*Requirement*. An unchanged copy of all the lines below is expected, and it should contain no pictures.

▬▬▬

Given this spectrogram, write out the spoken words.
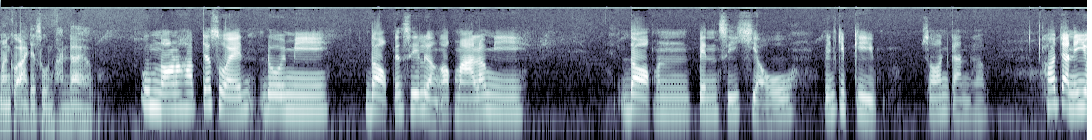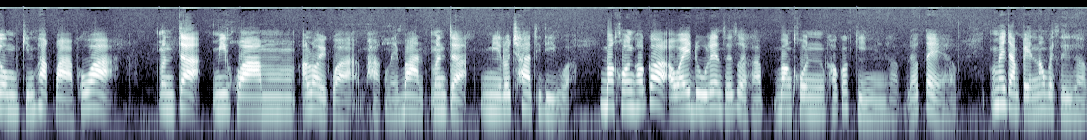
มันก็อาจจะสูญพันธุ์ได้ครับ อุ้มน้องนะครับ จะสวยโดยมีดอกเป็นสีเหลืองออกมาแล้วมี ดอกมันเป็นสีเขียว เป็นกีบๆซ้อนกันครับเขาจะนิยมกินผักป่า เพราะว่ามันจะมีความอร่อยกว่าผักในบ้าน มันจะมีรสชาติที่ดีกว่า บางคนเขาก็เอาไว้ดูเล่นสวยๆครับ บางคนเขาก็กินครับ แล้วแต่ครับ ไม่จำเป็นต้องไปซื้อครับ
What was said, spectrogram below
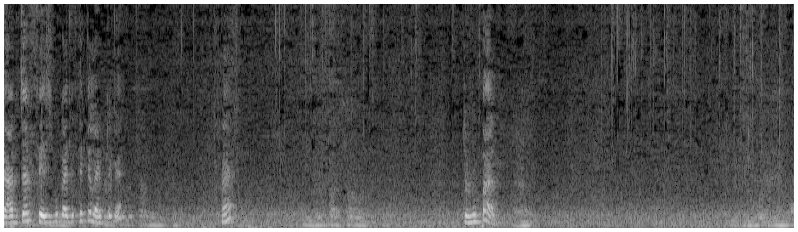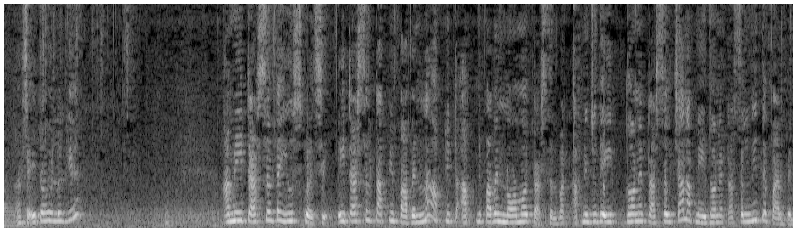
যার যার ফেসবুক আইডি থেকে লাইভটাকে হ্যাঁ? টুনুপার আচ্ছা এটা হলো গিয়ে আমি এই টার্সেলটা ইউজ করেছি। এই টার্সেলটা আপনি পাবেন না, আপনি আপনি পাবেন নর্মাল টার্সেল বাট আপনি যদি এই ধরনের টার্সেল চান, আপনি এই ধরনের টার্সেল নিতে পারবেন।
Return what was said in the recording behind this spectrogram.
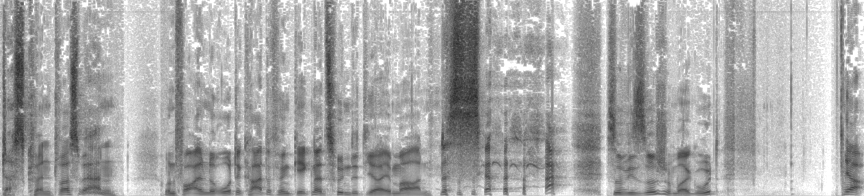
das könnte was werden. Und vor allem eine rote Karte für einen Gegner zündet ja immer an. Das ist ja sowieso schon mal gut. Ja,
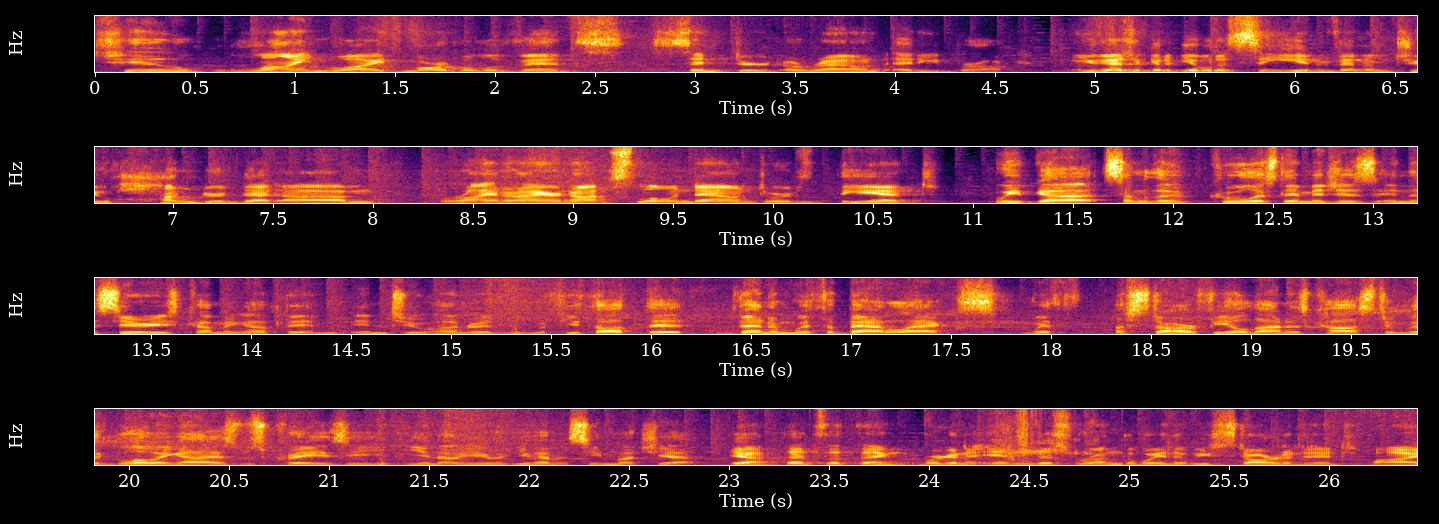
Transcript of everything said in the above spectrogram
two line-wide Marvel events centered around Eddie Brock. You guys are going to be able to see in Venom 200 that um, Ryan and I are not slowing down towards the end. We've got some of the coolest images in the series coming up in in 200. If you thought that Venom with a battle axe with a star field on his costume with glowing eyes was crazy, you know, you you haven't seen much yet. Yeah, that's the thing. We're gonna end this run the way that we started it by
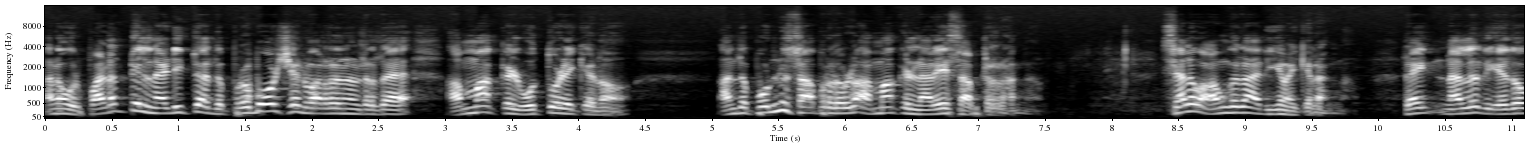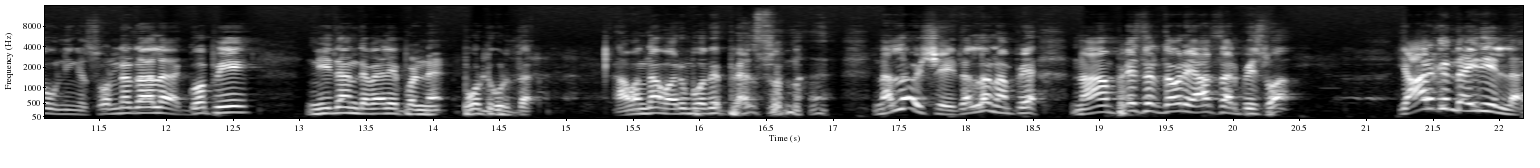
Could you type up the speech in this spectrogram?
ஆனால் ஒரு படத்தில் நடித்து அந்த ப்ரொமோஷன் வர்றதுன்றத அம்மாக்கள் ஒத்துழைக்கணும். அந்த பொண்ணு சாப்பிட்றத விட அம்மாக்கள் நிறைய சாப்பிட்றாங்க செலவு அவங்க தான் அதிகம் வைக்கிறாங்க. ரைட் நல்லது. ஏதோ நீங்கள் சொன்னதால் கோபி நீ தான் இந்த வேலையை பண்ண போட்டு கொடுத்த. அவன் தான் வரும்போதே பேச சொன்னான். நல்ல விஷயம். இதெல்லாம் நான் பே நான் பேசுகிறத தவிர யார் சார் பேசுவா? யாருக்கும் தைரியம் இல்லை.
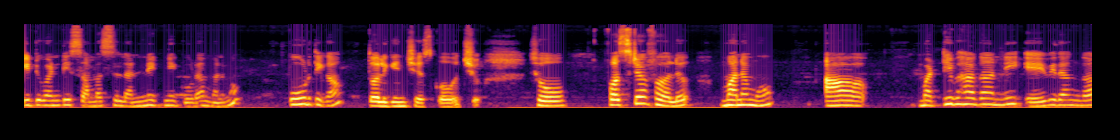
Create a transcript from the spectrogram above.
ఇటువంటి సమస్యలన్నిటినీ కూడా మనము పూర్తిగా తొలగించేసుకోవచ్చు. సో ఫస్ట్ ఆఫ్ ఆల్ మనము ఆ మట్టి భాగాన్ని ఏ విధంగా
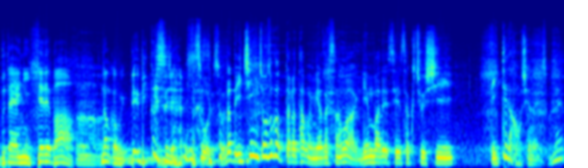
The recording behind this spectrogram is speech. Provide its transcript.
舞台に行ってれば、うん、なんかびっくりするじゃない？そうですよ。だって一日遅かったら多分宮崎さんは現場で制作中止って言ってたかもしれないですよね、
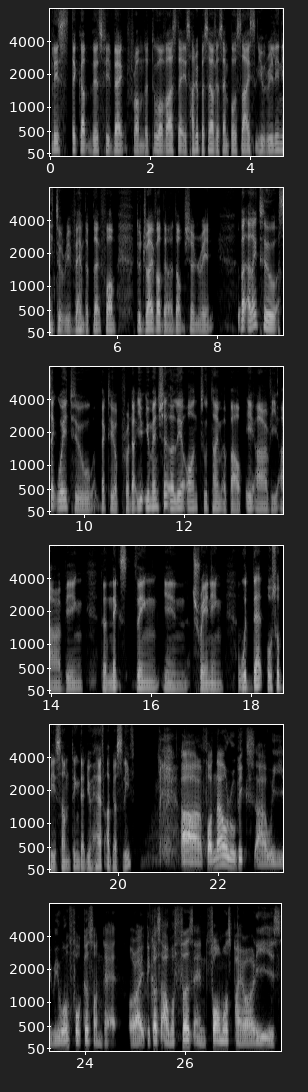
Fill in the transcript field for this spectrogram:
please take up this feedback from the two of us. That is 100% of your sample size. You really need to revamp the platform to drive up the adoption rate. But i'd like to segue to back to your product. You, you mentioned earlier on two time about ar vr being the next thing in training. Would that also be something that you have up your sleeve? Uh for now Reubiks uh we we won't focus on that all right because our first and foremost priority is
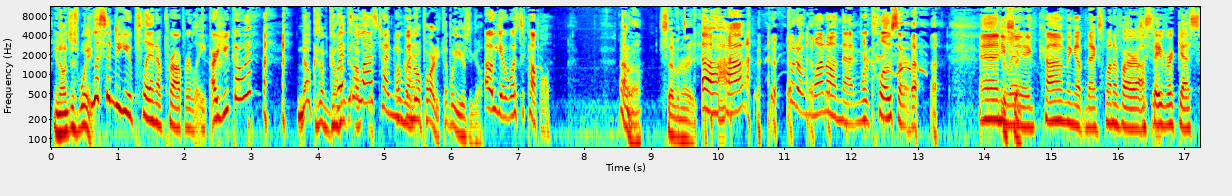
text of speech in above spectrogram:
You know, just wait. Listen to you plan it properly. Are you going? No, because I'm going. When's to, the I'm- last time you I'm going to a party a couple of years ago. oh yeah, what's a couple? I don't know, seven or eight. Uh huh. Put a one on that, and we're closer. Anyway, coming up next, one of our uh, favorite guests,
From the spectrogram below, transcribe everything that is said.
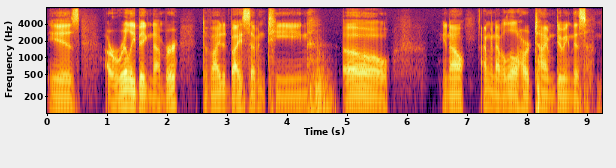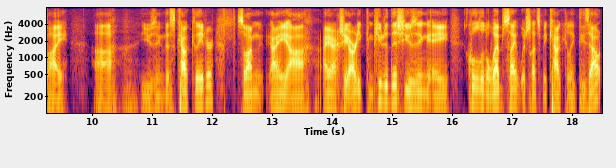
is a really big number, divided by 17. Oh, you know, I'm going to have a little hard time doing this by uh, using this calculator. So I'm I uh, I actually already computed this using a cool little website which lets me calculate these out.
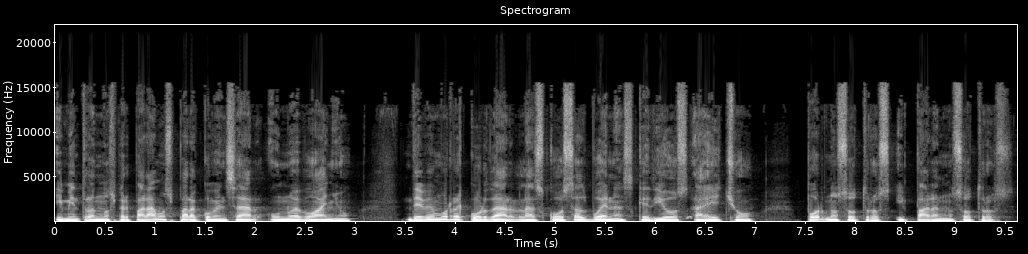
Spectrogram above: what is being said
Y mientras nos preparamos para comenzar un nuevo año, debemos recordar las cosas buenas que Dios ha hecho por nosotros y para nosotros.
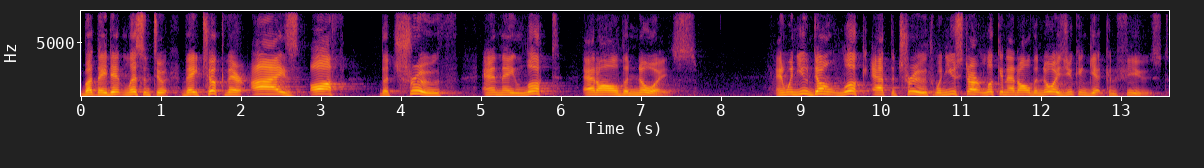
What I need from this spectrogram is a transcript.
but they didn't listen to it. They took their eyes off the truth and they looked at all the noise. And when you don't look at the truth, when you start looking at all the noise, you can get confused.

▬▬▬

*Response to this task*.
Given this spectrogram, write out the spoken words.
มันก็อาจจะสูญพันธุ์ได้ครับ อุ้มน้องนะครับ จะสวยโดยมีดอกเป็นสีเหลืองออกมาแล้วมี ดอกมันเป็นสีเขียว เป็นกีบๆซ้อนกันครับเขาจะนิยมกินผักป่า เพราะว่ามันจะมีความอร่อยกว่าผักในบ้าน มันจะมีรสชาติที่ดีกว่า บางคนเขาก็เอาไว้ดูเล่นสวยๆครับ บางคนเขาก็กินครับ แล้วแต่ครับ ไม่จำเป็นต้องไปซื้อครับ
What was said, spectrogram below
যার যার ফেসবুক আইডি থেকে লাইভটাকে হ্যাঁ? টুনুপার আচ্ছা এটা হলো গিয়ে আমি এই টার্সেলটা ইউজ করেছি। এই টার্সেলটা আপনি পাবেন না, আপনি আপনি পাবেন নর্মাল টার্সেল বাট আপনি যদি এই ধরনের টার্সেল চান, আপনি এই ধরনের টার্সেল নিতে পারবেন।
Return what was said in the recording behind this spectrogram.
das könnte was werden. Und vor allem eine rote Karte für einen Gegner zündet ja immer an. Das ist ja sowieso schon mal gut. Ja,
Transcript of everything said in the above spectrogram
two line-wide Marvel events centered around Eddie Brock. You guys are going to be able to see in Venom 200 that um, Ryan and I are not slowing down towards the end. We've got some of the coolest images in the series coming up in in 200. If you thought that Venom with a battle axe with a star field on his costume with glowing eyes was crazy, you know, you you haven't seen much yet. Yeah, that's the thing. We're gonna end this run the way that we started it by
Could you type up the speech in this spectrogram?
ஆனால் ஒரு படத்தில் நடித்து அந்த ப்ரொமோஷன் வர்றதுன்றத அம்மாக்கள் ஒத்துழைக்கணும். அந்த பொண்ணு சாப்பிட்றத விட அம்மாக்கள் நிறைய சாப்பிட்றாங்க செலவு அவங்க தான் அதிகம் வைக்கிறாங்க. ரைட் நல்லது. ஏதோ நீங்கள் சொன்னதால் கோபி நீ தான் இந்த வேலையை பண்ண போட்டு கொடுத்த. அவன் தான் வரும்போதே பேச சொன்னான். நல்ல விஷயம். இதெல்லாம் நான் பே நான் பேசுகிறத தவிர யார் சார் பேசுவா? யாருக்கும் தைரியம் இல்லை.
Create a transcript from the spectrogram above.
ఇటువంటి సమస్యలన్నిటినీ కూడా మనము పూర్తిగా తొలగించేసుకోవచ్చు. సో ఫస్ట్ ఆఫ్ ఆల్ మనము ఆ మట్టి భాగాన్ని ఏ విధంగా
The recording behind this spectrogram is speech. Provide its transcript.
舞台に行ってれば、うん、なんかびっくりするじゃない？そうですよ。だって一日遅かったら多分宮崎さんは現場で制作中止って言ってたかもしれないですよね、
Fill in the transcript field for this spectrogram:
please take up this feedback from the two of us. That is 100% of your sample size. You really need to revamp the platform to drive up the adoption rate. But i'd like to segue to back to your product. You, you mentioned earlier on two time about ar vr being the next thing in training. Would that also be something that you have up your sleeve? Uh for now Reubiks uh we we won't focus on that all right because our first and foremost priority is
text of speech in above spectrogram:
You know, just wait. Listen to you plan it properly. Are you going? No, because I'm going. When's to, the I'm- last time you I'm going to a party a couple of years ago. oh yeah, what's a couple? I don't know, seven or eight. Uh huh. Put a one on that, and we're closer. Anyway, coming up next, one of our uh, favorite guests,
From the spectrogram below, transcribe everything that is said.
is a really big number, divided by 17. Oh, you know, I'm going to have a little hard time doing this by uh, using this calculator. So I'm I uh, I actually already computed this using a cool little website which lets me calculate these out.
Spectrogram above: what is being said
Y mientras nos preparamos para comenzar un nuevo año, debemos recordar las cosas buenas que Dios ha hecho por nosotros y para nosotros.
What I need from this spectrogram is a transcript.
but they didn't listen to it. They took their eyes off the truth and they looked at all the noise. And when you don't look at the truth, when you start looking at all the noise, you can get confused.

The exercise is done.